A gorgeous countertop can really make your house pop! At Standale Interiors, Jan often gets asked “What is the difference between Granite and Quartz?”.
Pro: It has longevity, universal appeal and helps sell homes
Pro: It’s available in wide slabs.
- Wide slabs are a huge benefit for kitchens with sprawling angles since they usually mean fewer seams. Some kitchens may need only one slab, which can cut costs.
Pro: It costs less
- Entry-level granite is significantly less than most quartz options. This price difference really adds up with larger kitchen spaces
Pro: It’s a natural beauty and every slab is unique, so you can personalize your space.
Con: It’s porous.
Con: It requires more maintenance and needs to be sealed regularly
Con: There aren’t many “clean” styles; has lots of “movement” with veins, swirls, and spots.
Con: It’s brittle
Pro: It’s low-maintenance and doesn’t require sealing either.
Pro: It’s stronger than natural stone.
Pro: It’s in high demand.
- Great for flippers and those looking to sell; If the quartz’s price is right, you could net a larger return on investment in the near future.
Pro: It offers consistent, clean styles.
Con: It’s more expensive.
Con: It isn’t suitable for outdoor installations.
Con: Slabs of the same color always look the same
- Slab designs are predictable (which some homeowners like) and always look the same from slab to slab. In other words, you won’t ever have a truly unique countertop when it comes to quartz. If you’re wanting a one-of-a-kind work surface, it’s best to stick with granite and other types of natural stone surfaces
Con: It isn’t the real deal.
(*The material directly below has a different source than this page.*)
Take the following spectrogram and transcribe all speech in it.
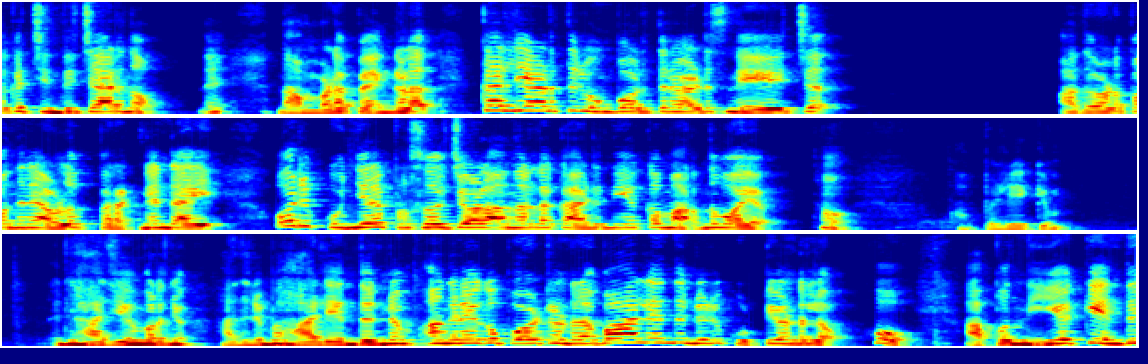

- It won’t ever be 100 percent natural, and that’s a deal breaker for a lot of homeowners. Granite’s natural beauty, sweeping swirls and gorgeous veining aren’t easy to replicate, even with today’s advanced machinery.